Coca-Cola taps Google tech for digital signage
- Coca-Cola is creating an in-house version of digital signage that makes use of a number of Google technologies instead of relying on off-the-shelf solutions, according to Fortune.
- The brand's goal is to place digital end caps on thousands of in-store points of sale. Greg Chambers, global group director of digital innovation at Coca-Cola, told Fortune that digital menu boards cost up to $40,000, making a more wide-scale rollout monetarily impractical.
- Coke tapped Google's Chromebits on the hardware side for processing power and connectivity, along with DoubleClick ad serving software and Google Cloud Platform services like machine learning and analytics to piece together an in-house version of its digital signage.
Coca-Cola is in the midst of re-evaluating its approach to digital strategy, especially after a handful of more experimental initiatives with the channel stalled out. Stemming from that, the brand recently hired its first Chief Digital Marketing Officer and is currently revamping its widely popular loyalty program to put a premium on digital elements and ease of use as well.
Coca-Cola's creation of its own version of digital signage and using essentially off-the-shelf technology from Google shows the brand is willing to continue to innovate and push its boundaries, though expense is limiting the project at the moment, per Chambers.
Out-of-home advertising, typically thought of as everything from billboards to in-store promotional material, is getting a boost in the digital and mobile age. On the digital side, messages can easily be altered on digital billboards and signage whereas non-digital versions have to be physically replaced in order to change up the message.

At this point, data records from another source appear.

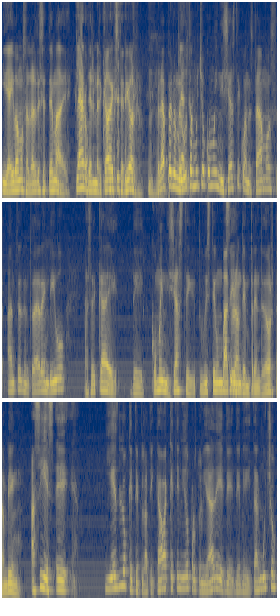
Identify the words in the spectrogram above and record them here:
Y de ahí vamos a hablar de ese tema de, claro. del mercado exterior. ¿verdad? Pero me gusta mucho cómo iniciaste cuando estábamos, antes de entrar en vivo, acerca de, de cómo iniciaste. Tuviste un background de emprendedor también. Así es. Eh, y es lo que te platicaba que he tenido oportunidad de, meditar mucho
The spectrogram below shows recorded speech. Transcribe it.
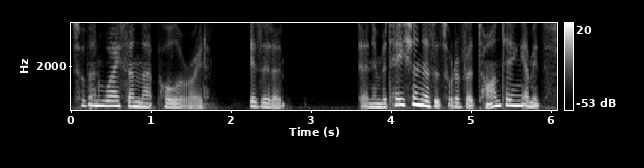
So then why send that Polaroid? Is it a an invitation? Is it sort of a taunting? I mean, it's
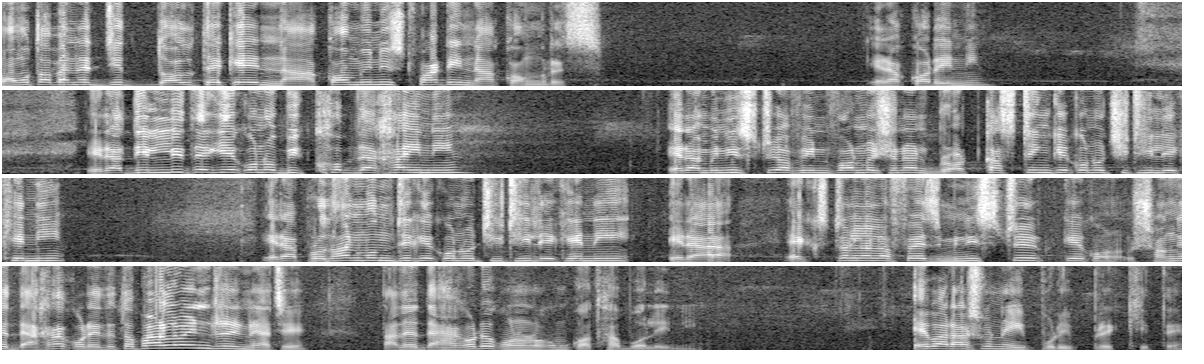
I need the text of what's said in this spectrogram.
মমতা ব্যানার্জির দল থেকে, না কমিউনিস্ট পার্টি, না কংগ্রেস। এরা করেনি। এরা দিল্লিতে গিয়ে কোনো বিক্ষোভ দেখায়নি। এরা মিনিস্ট্রি অফ ইনফরমেশন অ্যান্ড ব্রডকাস্টিংকে কোনো চিঠি লেখেনি। এরা প্রধানমন্ত্রীকে কোনো চিঠি লেখেনি। এরা এক্সটার্নাল অ্যাফেয়ার্স মিনিস্ট্রিকে সঙ্গে দেখা করে তো পার্লামেন্টারি আছে। তাদের দেখা করে কোনো রকম কথা বলেনি। এবার আসুন এই পরিপ্রেক্ষিতে।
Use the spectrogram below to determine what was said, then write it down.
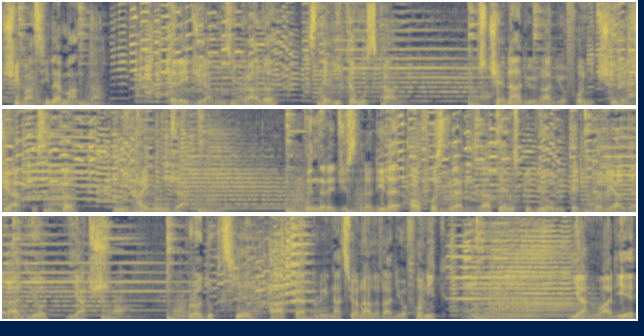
și Vasile Manta Regia muzicală Stelică Muscalu. Scenariul radiofonic și regia artistică Mihai Lungean Înregistrările au fost realizate în studioul teritorial de radio Iași. Producție a Teatrului Național Radiofonic Ianuarie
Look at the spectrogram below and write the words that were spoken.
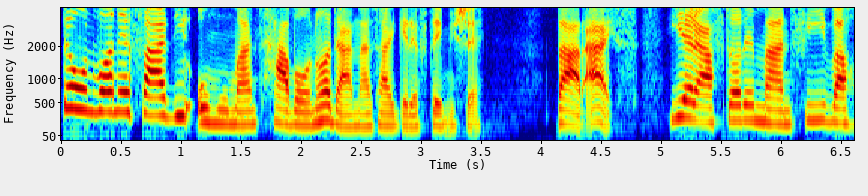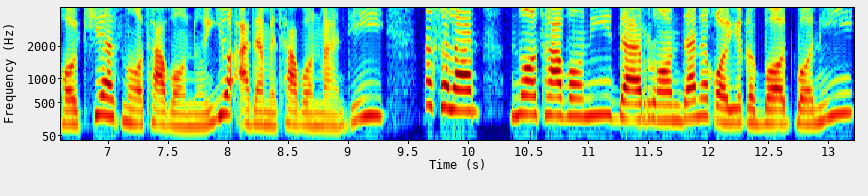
به عنوان فردی عموما توانا در نظر گرفته میشه. برعکس یه رفتار منفی و حاکی از ناتوانایی و عدم توانمندی مثلا ناتوانی در راندن قایق بادبانی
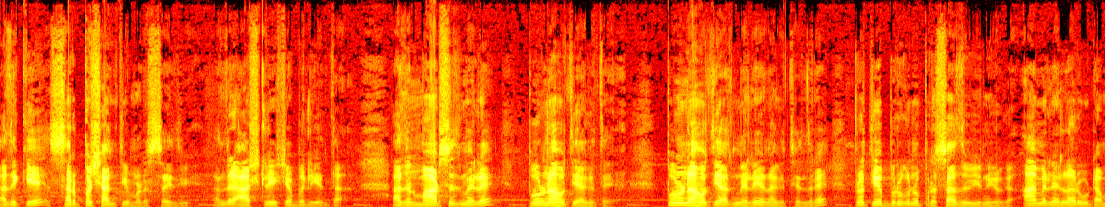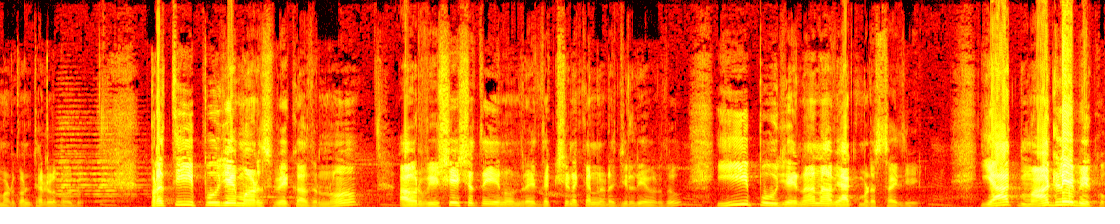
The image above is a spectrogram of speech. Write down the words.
ಅದಕ್ಕೆ ಸರ್ಪಶಾಂತಿ ಮಾಡಿಸ್ತಾ ಇದ್ವಿ. ಅಂದರೆ ಆಶ್ಲೇಷ ಬಲಿ ಅಂತ. ಅದನ್ನು ಮಾಡಿಸಿದ ಮೇಲೆ ಪೂರ್ಣಾಹುತಿ ಆಗುತ್ತೆ. ಪೂರ್ಣಾಹುತಿ ಆದಮೇಲೆ ಏನಾಗುತ್ತೆ ಅಂದರೆ ಪ್ರತಿಯೊಬ್ಬರಿಗೂ ಪ್ರಸಾದ ವಿನಿಯೋಗ. ಆಮೇಲೆ ಎಲ್ಲರೂ ಊಟ ಮಾಡ್ಕೊಂಡು ತೆರಳ್ಬೋದು. ಪ್ರತಿ ಪೂಜೆ ಮಾಡಿಸ್ಬೇಕಾದ್ರೂ ಅವ್ರ ವಿಶೇಷತೆ ಏನು ಅಂದರೆ ದಕ್ಷಿಣ ಕನ್ನಡ ಜಿಲ್ಲೆಯವ್ರದ್ದು ಈ ಪೂಜೆನ ನಾವು ಯಾಕೆ ಮಾಡಿಸ್ತಾ ಇದ್ದೀವಿ ಯಾಕೆ ಮಾಡಲೇಬೇಕು?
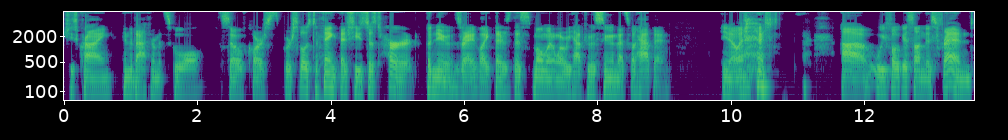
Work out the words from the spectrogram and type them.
She's crying in the bathroom at school. So, of course, we're supposed to think that she's just heard the news, right? Like, there's this moment where we have to assume that's what happened, you know, and uh, we focus on this friend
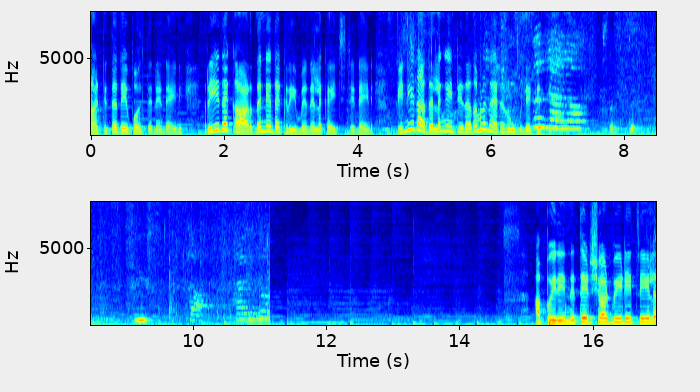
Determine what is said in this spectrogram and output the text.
നാട്ടിലത്തെ അതേപോലെ തന്നെ ഉണ്ടായിന്. റീ ഇതാ കാർ തന്നെ ഇതാ ക്രീമിന്റെ എല്ലാം കഴിച്ചിട്ടുണ്ടായിന്. പിന്നെ ഇത് അതെല്ലാം കഴിഞ്ഞിട്ട് ഇതാ നമ്മൾ നേരെ റൂമിലേക്ക് എത്തി. അപ്പോൾ ഇത് ഇന്നത്തെ ഒരു ഷോർട്ട് വീഡിയോ ഇത്രയുള്ളൂ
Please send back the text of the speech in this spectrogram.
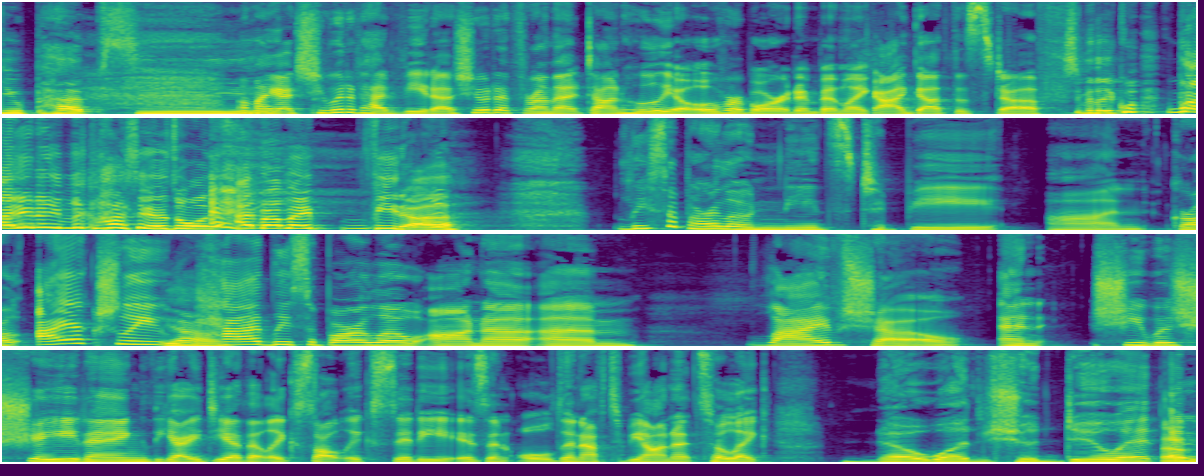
you, Pepsi. Oh my God, she would have had Vida. She would have thrown that Don Julio overboard and been like, I got the stuff. She'd be like, "Wh- why are you taking the class? I was all- I brought my Vida. Lisa Barlow needs to be on Girl. I actually Yeah. had Lisa Barlow on a um, live show and she was shading the idea that like Salt Lake City isn't old enough to be on it. So like no one should do it. and Oh, yeah.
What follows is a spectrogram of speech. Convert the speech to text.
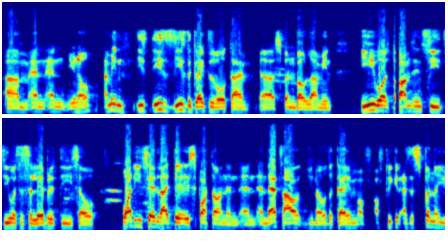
um, and and you know, I mean, he's he's he's the greatest of all time, uh, spin bowler. I mean, he was bombs in seats. He was a celebrity. So what he said right there is spot on, and and and that's how you know the game of of cricket as a spinner. You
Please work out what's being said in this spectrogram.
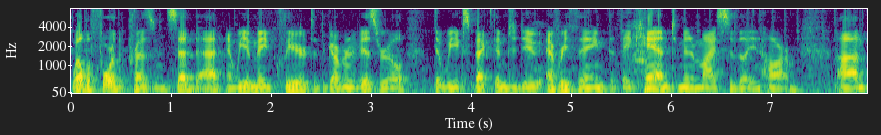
well before the president said that, and we have made clear to the government of Israel that we expect them to do everything that they can to minimize civilian harm. Um,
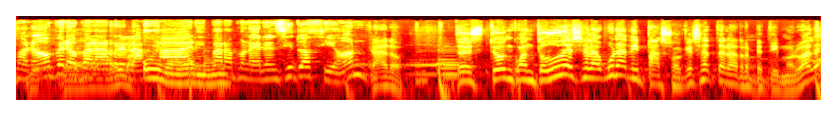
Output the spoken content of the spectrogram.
Bueno, pero para relajar Uy, no, no, y para poner en situación. Claro. Entonces tú en cuanto dudes en alguna, di paso, que esa te la repetimos, ¿vale?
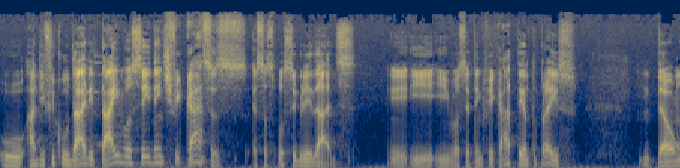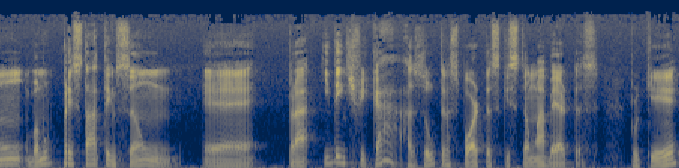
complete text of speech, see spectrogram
o, a dificuldade está em você identificar essas, essas possibilidades. E, e, e você tem que ficar atento para isso. Então, vamos prestar atenção é, para identificar as outras portas que estão abertas. Porque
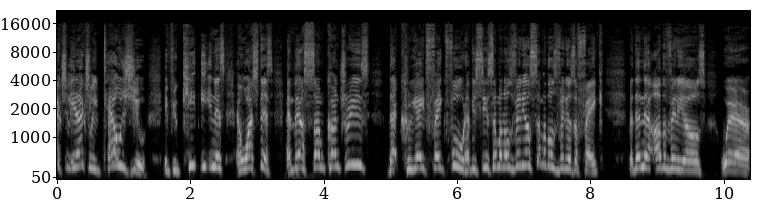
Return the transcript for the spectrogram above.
actually, it actually tells you if you keep eating this and watch this. And there are some countries that create fake food. Have you seen some of those videos? Some of those videos are fake, but then there are other videos where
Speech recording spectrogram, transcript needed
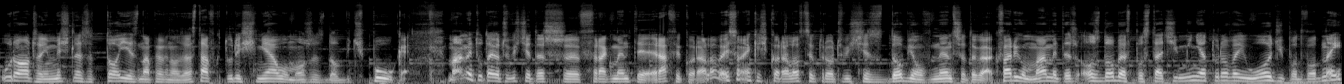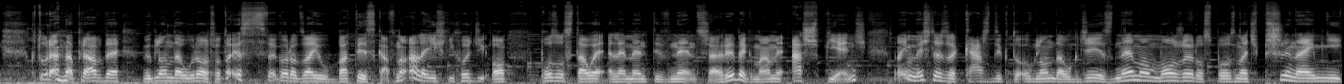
urocze i myślę, że to jest na pewno zestaw, który śmiało może zdobyć półkę. Mamy tutaj oczywiście też e, fragmenty rafy koralowej, są jakieś koralowce, które oczywiście zdobią wnętrze tego akwarium. Mamy też ozdobę w postaci miniaturowej łodzi podwodnej, która naprawdę wygląda uroczo. To jest swego rodzaju batyskaw. No ale jeśli chodzi o pozostałe elementy wnętrza, rybek mamy aż 5. No i myślę, że każdy, kto oglądał Gdzie jest Nemo, może rozpoznać przynajmniej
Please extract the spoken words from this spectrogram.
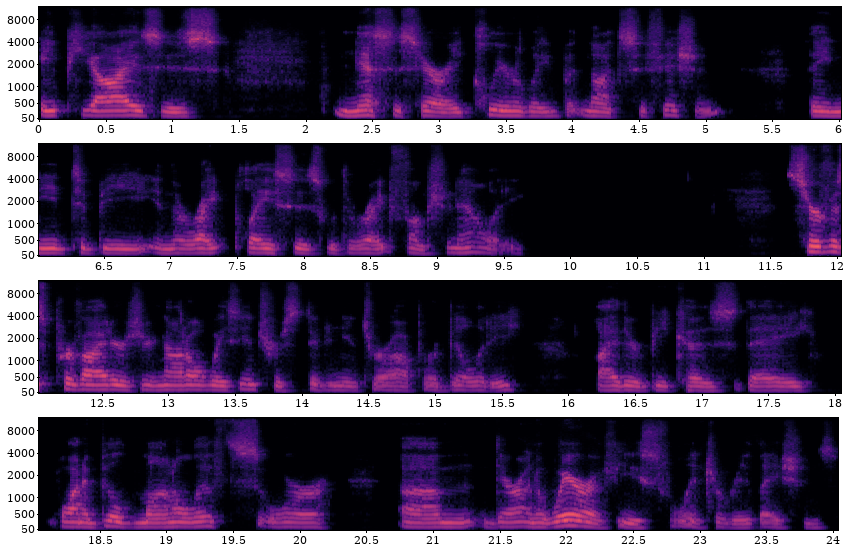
APIs is necessary clearly, but not sufficient. They need to be in the right places with the right functionality. Service providers are not always interested in interoperability, either because they want to build monoliths or um, they're unaware of useful interrelations.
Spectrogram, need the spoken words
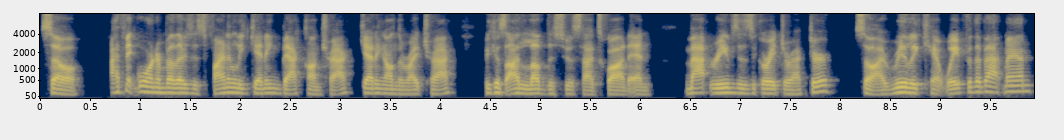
So I think Warner Brothers is finally getting back on track, getting on the right track, because I love the Suicide Squad and Matt Reeves is a great director. So I really can't wait for the Batman.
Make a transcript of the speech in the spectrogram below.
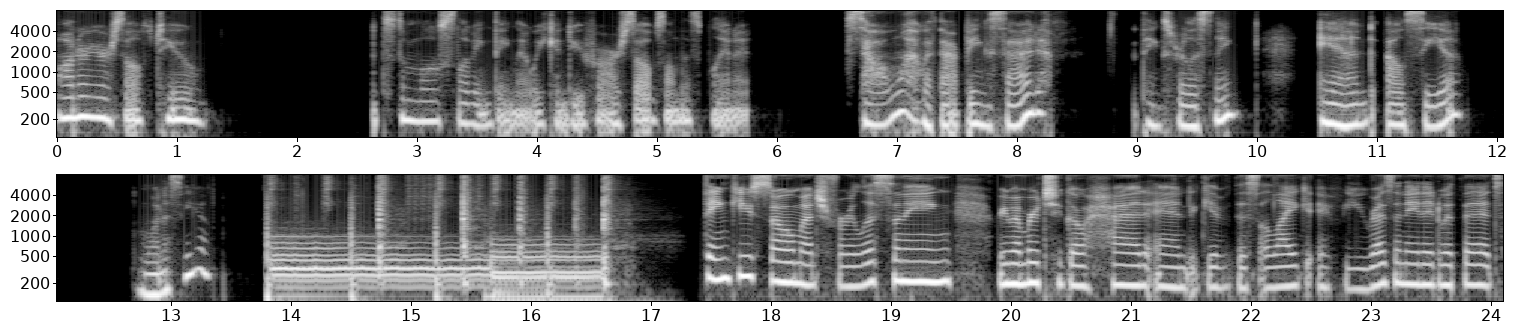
honor yourself too. It's the most loving thing that we can do for ourselves on this planet. So, with that being said, thanks for listening, and I'll see you. Want to see you. Thank you so much for listening. Remember to go ahead and give this a like if you resonated with it.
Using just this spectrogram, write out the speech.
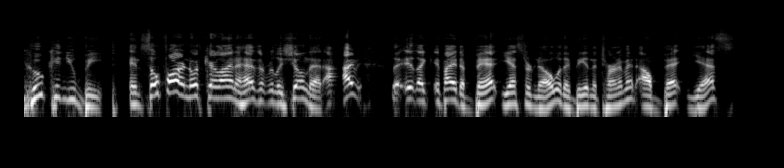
Who can you beat? And so far, North Carolina hasn't really shown that. I, I like if I had to bet yes or no, will they be in the tournament? I'll bet yes.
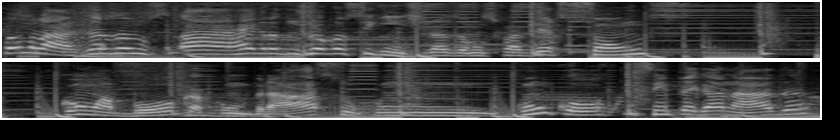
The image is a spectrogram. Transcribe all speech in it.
Vamos lá, nós vamos. A regra do jogo é o seguinte: nós vamos fazer sons com a boca, com o braço, com, com o corpo, sem pegar nada,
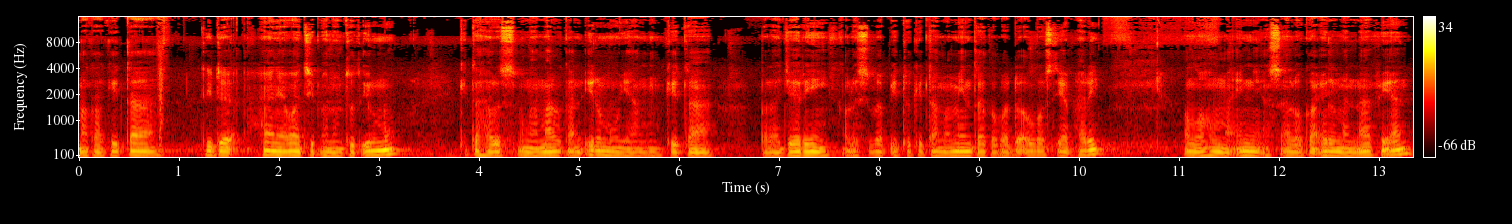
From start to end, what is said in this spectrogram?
maka kita tidak hanya wajib menuntut ilmu, kita harus mengamalkan ilmu yang kita pelajari. Oleh sebab itu kita meminta kepada Allah setiap hari, Allahumma inni as'aluka ilman nafi'an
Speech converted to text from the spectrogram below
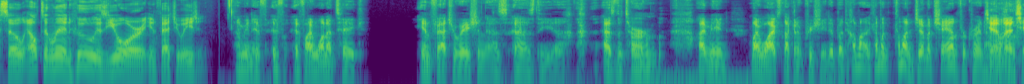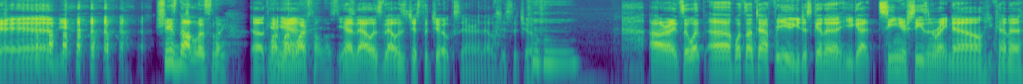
So, Elton Lin, who is your infatuation? I mean, if if if I want to take infatuation as as the uh, as the term, I mean, my wife's not going to appreciate it. But come on, come on, come on, Gemma Chan for crying out loud. Gemma. Chan. Yeah. She's not listening. Okay. My- my wife's not listening, Yeah, that was that was just a joke, Sarah. That was just a joke. All right. So what uh, what's on tap for you? You just gonna you got senior season right now. You kind of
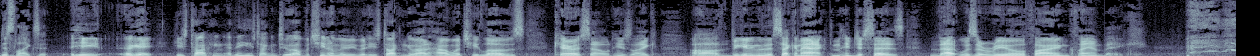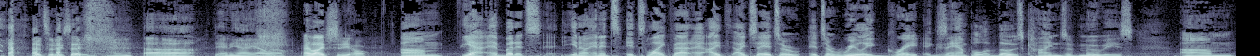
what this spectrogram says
dislikes it. He okay. He's talking. I think he's talking to Al Pacino maybe, but he's talking about how much he loves Carousel, and he's like, "Oh, the beginning of the second act," and he just says, "That was a real fine clam bake." That's what he says. Uh, Danny Aiello. I like City Hall. Um, yeah, and- but it's you know, and it's it's like that. I I'd say it's a it's a really great example of those kinds of movies. Um,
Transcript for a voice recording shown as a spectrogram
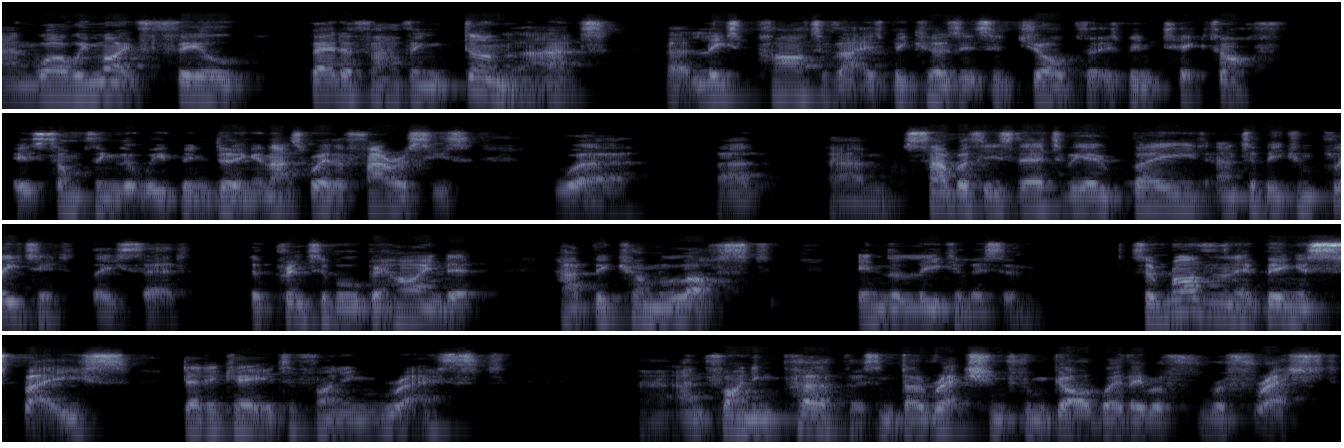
And while we might feel better for having done that, at least part of that is because it's a job that has been ticked off. It's something that we've been doing. And that's where the Pharisees were. Uh, um, Sabbath is there to be obeyed and to be completed, they said. The principle behind it had become lost in the legalism. So rather than it being a space dedicated to finding rest, and finding purpose and direction from God, where they were refreshed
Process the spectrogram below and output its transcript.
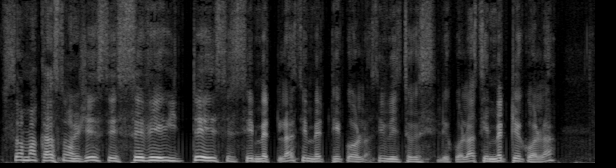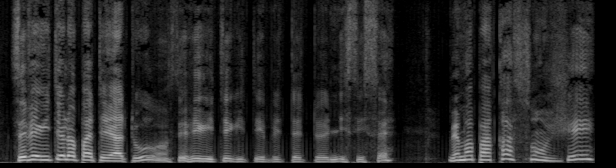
ça m'a songer, c'est sévérité, c'est mettre là, c'est mettre l'école là, c'est mettre l'école là, c'est mettre l'école là. Sévérité, le pâté à tout, hein, sévérité qui était peut-être euh, nécessaire. Mais m'a pas qu'à songer,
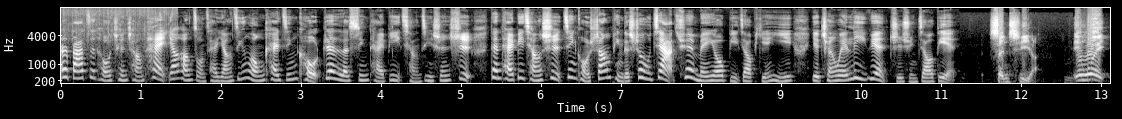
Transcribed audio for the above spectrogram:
二八字头成常态，央行总裁杨金龙开金口认了新台币强劲升势，但台币强势，进口商品的售价却没有比较便宜，也成为立院质询焦点。生气啊，因为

However, the real value here comes into play by combining the digital messaging with data from mobile devices. Marketers can use geotargeting to place personalized offers and message on digital signage to target down to a single person. Coke's digital signs use beacon technology to push offers to smartphone users passing by their endcaps in that regard.